Problem statement -
Output a character-exact copy of the data, images removed.

(Information provided)

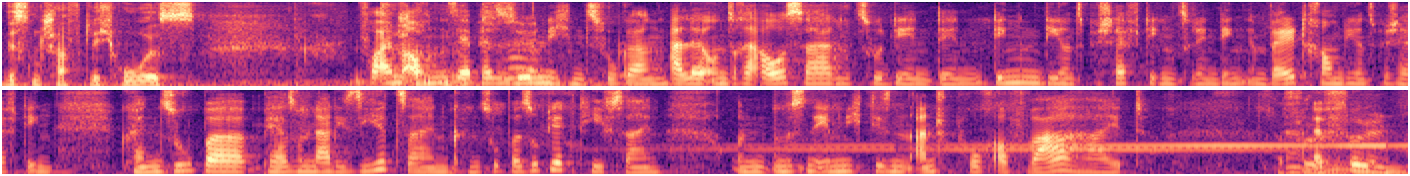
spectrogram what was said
wissenschaftlich hohes vor allem auch einen sehr persönlichen Zugang. Alle unsere Aussagen zu den, den Dingen, die uns beschäftigen, zu den Dingen im Weltraum, die uns beschäftigen, können super personalisiert sein, können super subjektiv sein und müssen eben nicht diesen Anspruch auf Wahrheit erfüllen. Äh, erfüllen.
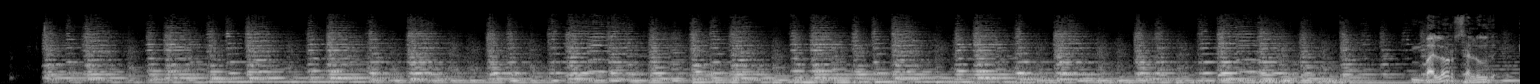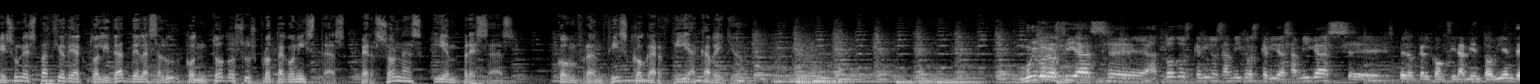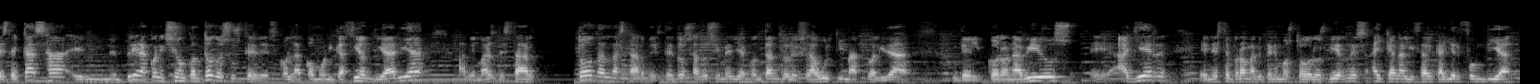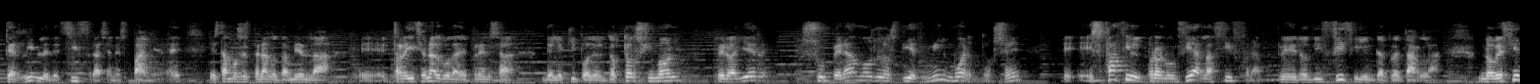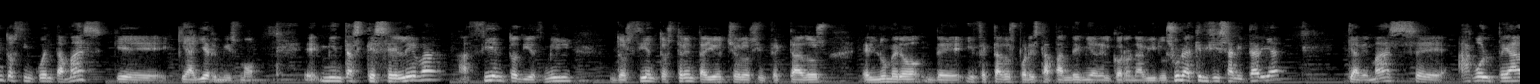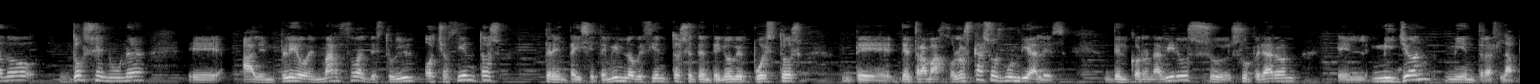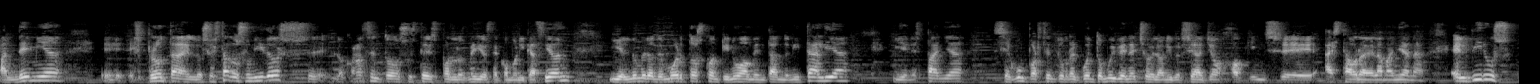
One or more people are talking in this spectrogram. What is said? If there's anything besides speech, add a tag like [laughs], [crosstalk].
Valor Salud es un espacio de actualidad de la salud con todos sus protagonistas, personas y empresas. Con Francisco García Cabello. Muy buenos días eh, a todos, queridos amigos, queridas amigas. Eh, espero que el confinamiento bien desde casa, en plena conexión con todos ustedes, con la comunicación diaria, además de estar todas las tardes de dos a dos y media contándoles la última actualidad del coronavirus. Eh, ayer, en este programa que tenemos todos los viernes, hay que analizar que ayer fue un día terrible de cifras en España. ¿eh? Estamos esperando también la eh, tradicional boda de prensa del equipo del doctor Simón, pero ayer superamos los 10.000 muertos. Es fácil pronunciar la cifra, pero difícil interpretarla. 950 más que, ayer mismo, mientras que se eleva a 110.000 238 los infectados, el número de infectados por esta pandemia del coronavirus. Una crisis sanitaria que además eh, ha golpeado dos en una eh, al empleo en marzo al destruir 837.979 puestos de, trabajo. Los casos mundiales del coronavirus superaron el millón, mientras la pandemia eh, explota en los Estados Unidos, eh, lo conocen todos ustedes por los medios de comunicación, y el número de muertos continúa aumentando en Italia y en España, según por ciento un recuento muy bien hecho de la Universidad John Hopkins eh, a esta hora de la mañana. El virus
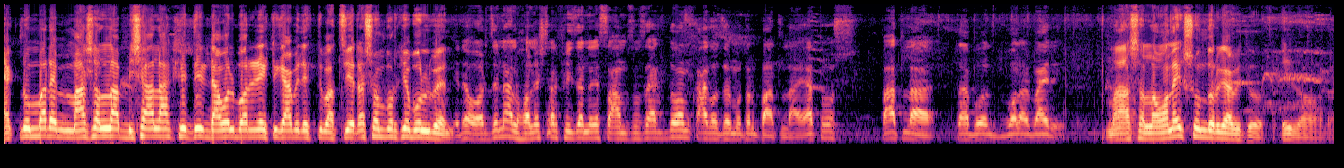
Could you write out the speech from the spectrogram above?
এক নম্বরে মাশাল্লাহ বিশাল আকৃতির ডাবল বরের একটি গাবি দেখতে পাচ্ছি। এটা সম্পর্কে বলবেন? এটা অরিজিনাল হলেস্টার ফিজানের চামচ হচ্ছে একদম কাগজের মতন পাতলা। এত পাতলা তা বল- বলার বাইরে। মাশাল্লাহ অনেক সুন্দর গাবি তো। এই বাবা।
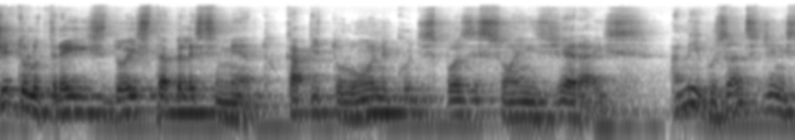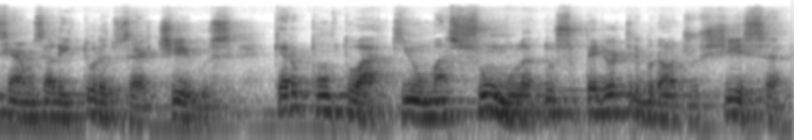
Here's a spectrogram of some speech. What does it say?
Título 3 do estabelecimento, capítulo único, disposições gerais. Amigos, antes de iniciarmos a leitura dos artigos, quero pontuar aqui uma súmula do Superior Tribunal de Justiça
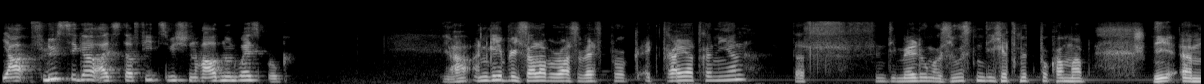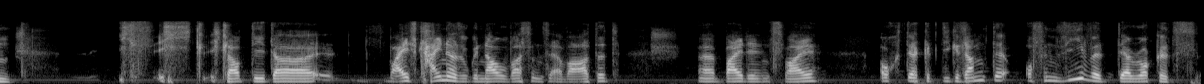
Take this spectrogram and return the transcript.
ja, flüssiger als der Fit zwischen Harden und Westbrook. Ja, angeblich soll aber Russell Westbrook Eckdreier trainieren. Das sind die Meldungen aus Houston, die ich jetzt mitbekommen habe. Nee, ähm, ich, ich, ich glaube, da weiß keiner so genau, was uns erwartet äh, bei den zwei. Auch der, die gesamte Offensive der Rockets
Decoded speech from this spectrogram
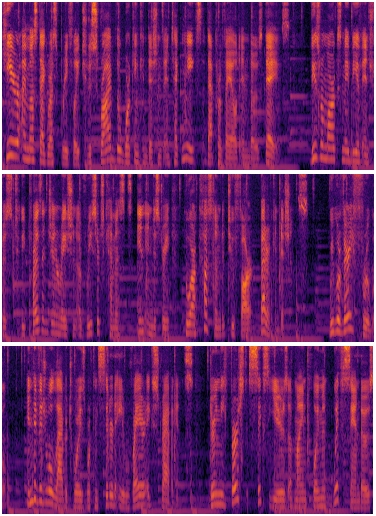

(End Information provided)

Task answer -
spectrogram what was said
wissenschaftlich hohes vor allem auch einen sehr persönlichen Zugang. Alle unsere Aussagen zu den, den Dingen, die uns beschäftigen, zu den Dingen im Weltraum, die uns beschäftigen, können super personalisiert sein, können super subjektiv sein und müssen eben nicht diesen Anspruch auf Wahrheit erfüllen. Äh, erfüllen.
One or more people are talking in this spectrogram. What is said? If there's anything besides speech, add a tag like [laughs], [crosstalk].
Valor Salud es un espacio de actualidad de la salud con todos sus protagonistas, personas y empresas. Con Francisco García Cabello. Muy buenos días eh, a todos, queridos amigos, queridas amigas. Eh, espero que el confinamiento bien desde casa, en plena conexión con todos ustedes, con la comunicación diaria, además de estar todas las tardes de dos a dos y media contándoles la última actualidad del coronavirus. Eh, ayer, en este programa que tenemos todos los viernes, hay que analizar que ayer fue un día terrible de cifras en España. ¿eh? Estamos esperando también la eh, tradicional boda de prensa del equipo del doctor Simón, pero ayer superamos los 10.000 muertos. Es fácil pronunciar la cifra, pero difícil interpretarla. 950 más que, ayer mismo, mientras que se eleva a 110.000 238 los infectados, el número de infectados por esta pandemia del coronavirus. Una crisis sanitaria que además eh, ha golpeado dos en una eh, al empleo en marzo al destruir 837.979 puestos de, trabajo. Los casos mundiales del coronavirus superaron el millón, mientras la pandemia eh, explota en los Estados Unidos, eh, lo conocen todos ustedes por los medios de comunicación, y el número de muertos continúa aumentando en Italia y en España, según por ciento un recuento muy bien hecho de la Universidad John Hopkins eh, a esta hora de la mañana. El virus
Could you write out the speech from the spectrogram above?
এক নম্বরে মাশাল্লাহ বিশাল আকৃতির ডাবল বরের একটি গাবি দেখতে পাচ্ছি। এটা সম্পর্কে বলবেন? এটা অরিজিনাল হলেস্টার ফিজানের চামচ হচ্ছে একদম কাগজের মতন পাতলা। এত পাতলা তা বল- বলার বাইরে। মাশাল্লাহ অনেক সুন্দর গাবি তো। এই বাবা।
Here's a spectrogram of some speech. What does it say?
Título 3 do estabelecimento, capítulo único, disposições gerais. Amigos, antes de iniciarmos a leitura dos artigos, quero pontuar aqui uma súmula do Superior Tribunal de Justiça
Take this spectrogram and return the transcript.
ja, flüssiger als der Fit zwischen Harden und Westbrook. Ja, angeblich soll aber Russell Westbrook Eckdreier trainieren. Das sind die Meldungen aus Houston, die ich jetzt mitbekommen habe. Nee, ähm, ich, ich, ich glaube, da weiß keiner so genau, was uns erwartet äh, bei den zwei. Auch der, die gesamte Offensive der Rockets
Decoded speech from this spectrogram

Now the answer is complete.